§ **Provided material**
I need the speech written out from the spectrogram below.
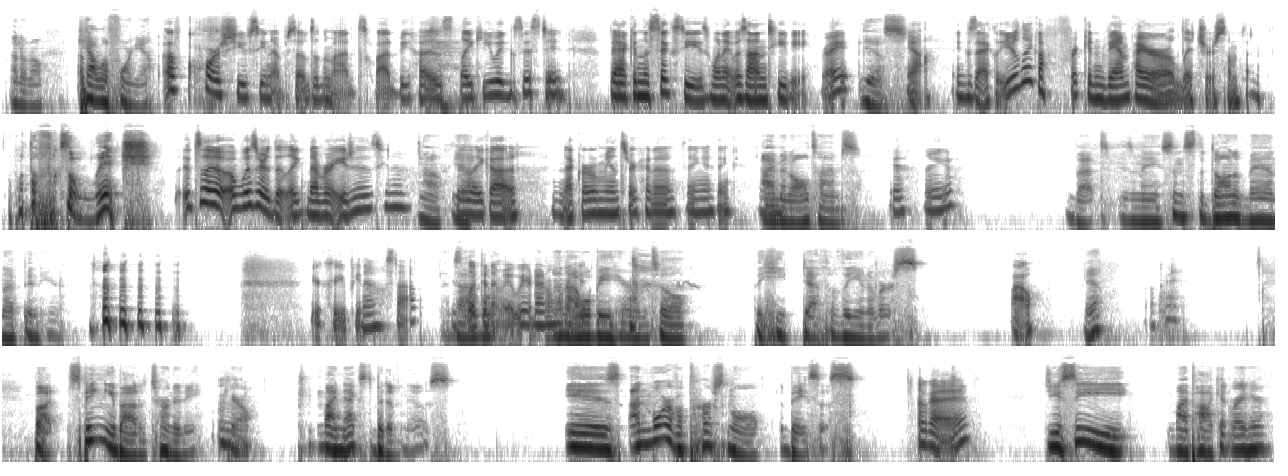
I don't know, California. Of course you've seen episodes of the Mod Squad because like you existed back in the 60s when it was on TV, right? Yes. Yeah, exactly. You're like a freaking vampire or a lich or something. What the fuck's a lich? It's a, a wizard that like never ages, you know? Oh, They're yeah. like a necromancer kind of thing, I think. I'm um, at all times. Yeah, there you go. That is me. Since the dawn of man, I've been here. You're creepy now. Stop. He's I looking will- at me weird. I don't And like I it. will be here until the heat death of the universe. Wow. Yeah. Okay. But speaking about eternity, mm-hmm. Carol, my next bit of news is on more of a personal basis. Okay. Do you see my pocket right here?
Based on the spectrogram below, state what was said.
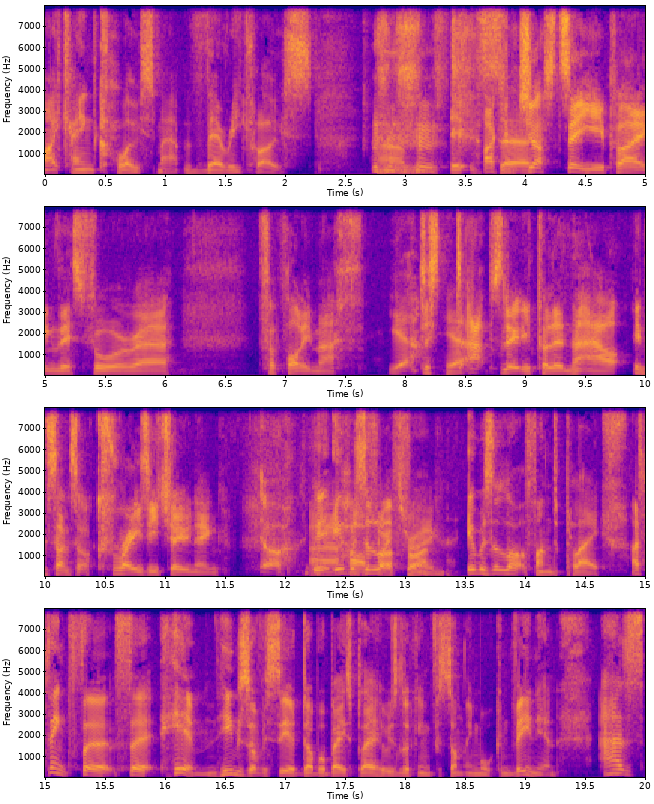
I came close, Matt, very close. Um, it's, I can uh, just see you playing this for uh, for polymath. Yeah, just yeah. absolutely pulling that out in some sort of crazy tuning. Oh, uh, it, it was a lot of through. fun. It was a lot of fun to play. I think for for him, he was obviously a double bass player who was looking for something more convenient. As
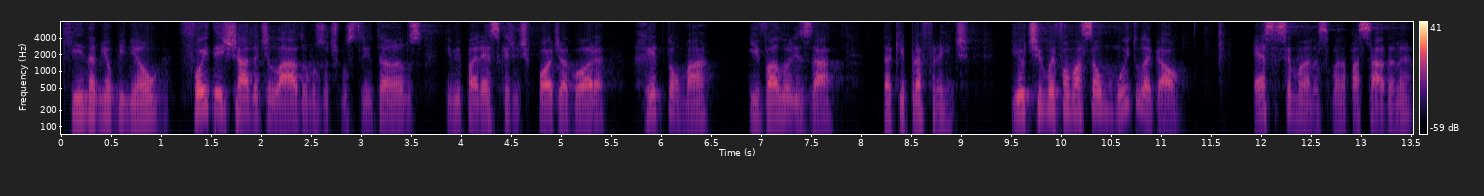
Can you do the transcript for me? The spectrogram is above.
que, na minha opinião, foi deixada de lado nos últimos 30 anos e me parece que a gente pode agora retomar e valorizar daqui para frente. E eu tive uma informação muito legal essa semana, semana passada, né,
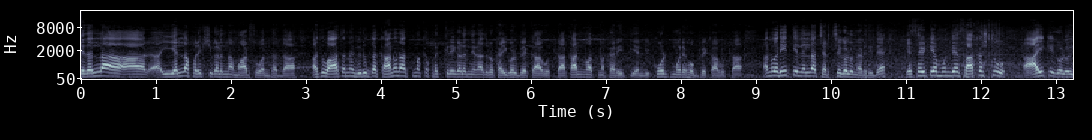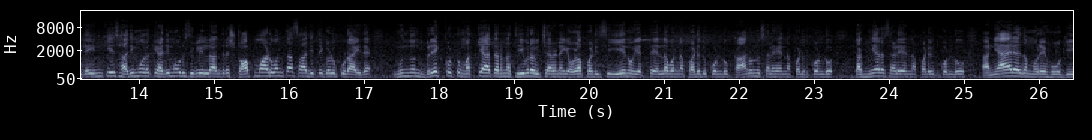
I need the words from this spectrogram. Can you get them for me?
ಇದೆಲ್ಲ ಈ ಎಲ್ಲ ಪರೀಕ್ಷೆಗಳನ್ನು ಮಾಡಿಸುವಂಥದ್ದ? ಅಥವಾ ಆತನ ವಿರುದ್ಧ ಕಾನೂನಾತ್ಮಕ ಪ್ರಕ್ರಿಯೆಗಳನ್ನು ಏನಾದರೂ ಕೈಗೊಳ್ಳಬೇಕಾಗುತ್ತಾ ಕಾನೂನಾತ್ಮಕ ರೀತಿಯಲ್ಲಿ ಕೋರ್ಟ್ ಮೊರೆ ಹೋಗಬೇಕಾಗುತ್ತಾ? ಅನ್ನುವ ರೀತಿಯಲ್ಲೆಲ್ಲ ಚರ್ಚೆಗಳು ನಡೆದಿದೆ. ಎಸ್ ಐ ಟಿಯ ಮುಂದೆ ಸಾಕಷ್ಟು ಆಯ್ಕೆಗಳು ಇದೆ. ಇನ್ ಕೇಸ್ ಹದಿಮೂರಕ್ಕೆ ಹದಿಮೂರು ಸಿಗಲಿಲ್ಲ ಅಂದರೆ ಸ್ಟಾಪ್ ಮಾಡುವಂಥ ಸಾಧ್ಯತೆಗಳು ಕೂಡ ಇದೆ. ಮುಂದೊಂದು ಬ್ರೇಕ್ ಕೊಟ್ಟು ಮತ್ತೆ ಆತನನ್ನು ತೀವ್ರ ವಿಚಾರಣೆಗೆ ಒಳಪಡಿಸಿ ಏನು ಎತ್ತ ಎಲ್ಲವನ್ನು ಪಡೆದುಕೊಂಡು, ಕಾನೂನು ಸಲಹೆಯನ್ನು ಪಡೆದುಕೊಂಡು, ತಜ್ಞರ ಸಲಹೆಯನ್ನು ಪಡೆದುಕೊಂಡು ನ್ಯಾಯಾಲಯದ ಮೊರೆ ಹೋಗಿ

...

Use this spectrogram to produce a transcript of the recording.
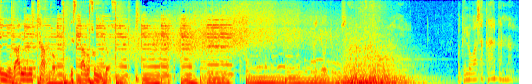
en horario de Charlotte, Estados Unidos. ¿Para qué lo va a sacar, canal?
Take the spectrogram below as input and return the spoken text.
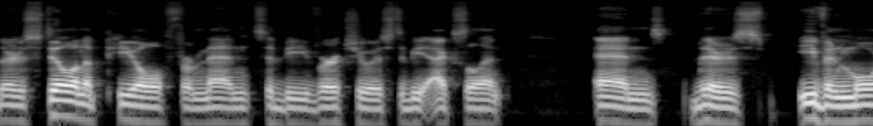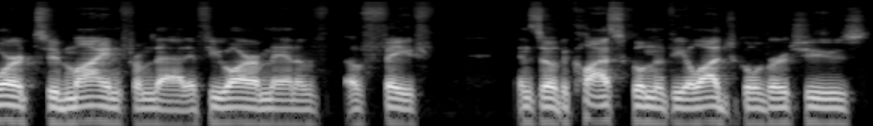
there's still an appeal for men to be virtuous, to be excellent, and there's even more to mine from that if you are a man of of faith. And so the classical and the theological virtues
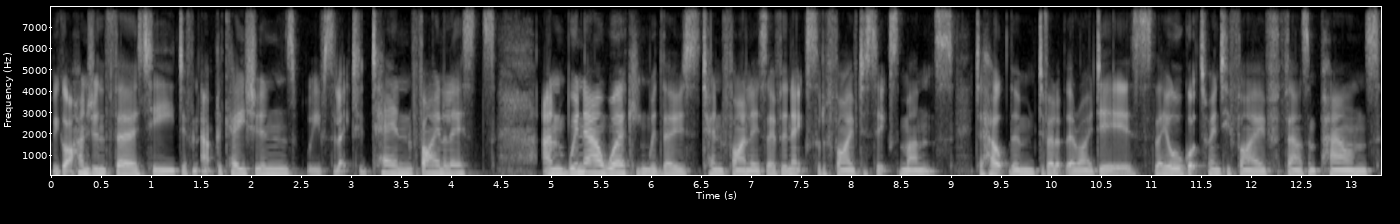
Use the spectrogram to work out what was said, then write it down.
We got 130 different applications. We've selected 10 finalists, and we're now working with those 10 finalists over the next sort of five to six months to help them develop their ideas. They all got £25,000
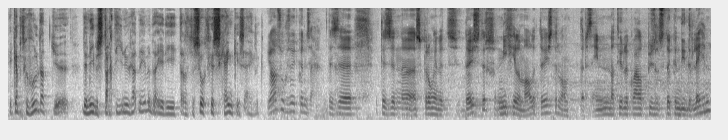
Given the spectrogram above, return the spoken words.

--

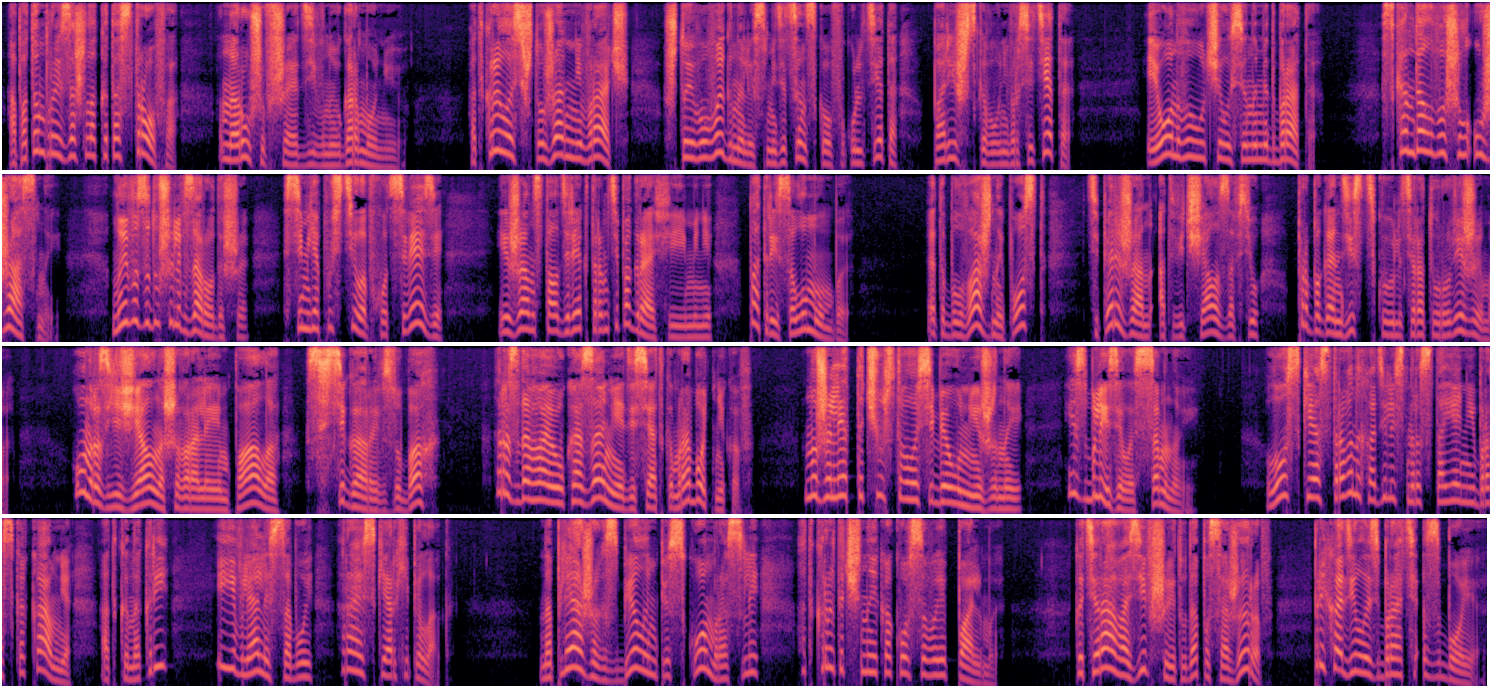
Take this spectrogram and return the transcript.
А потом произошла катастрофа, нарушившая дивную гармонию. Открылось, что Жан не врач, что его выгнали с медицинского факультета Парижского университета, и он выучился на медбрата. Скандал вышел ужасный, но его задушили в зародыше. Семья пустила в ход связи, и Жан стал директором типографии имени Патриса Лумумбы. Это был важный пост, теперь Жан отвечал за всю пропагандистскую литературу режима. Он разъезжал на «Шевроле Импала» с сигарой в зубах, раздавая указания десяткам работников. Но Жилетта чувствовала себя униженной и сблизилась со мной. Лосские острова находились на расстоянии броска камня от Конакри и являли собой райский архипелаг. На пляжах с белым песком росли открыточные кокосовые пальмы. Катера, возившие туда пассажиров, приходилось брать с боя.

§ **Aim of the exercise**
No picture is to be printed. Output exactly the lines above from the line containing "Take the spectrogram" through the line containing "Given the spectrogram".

§ **Result below**
Take the spectrogram below as input and return the spoken text.
there's still an appeal for men to be virtuous, to be excellent, and there's even more to mine from that if you are a man of of faith. And so the classical and the theological virtues
Use the spectrogram to work out what was said, then write it down.
We got 130 different applications. We've selected 10 finalists, and we're now working with those 10 finalists over the next sort of five to six months to help them develop their ideas. They all got £25,000
Given the spectrogram above, return the spoken words.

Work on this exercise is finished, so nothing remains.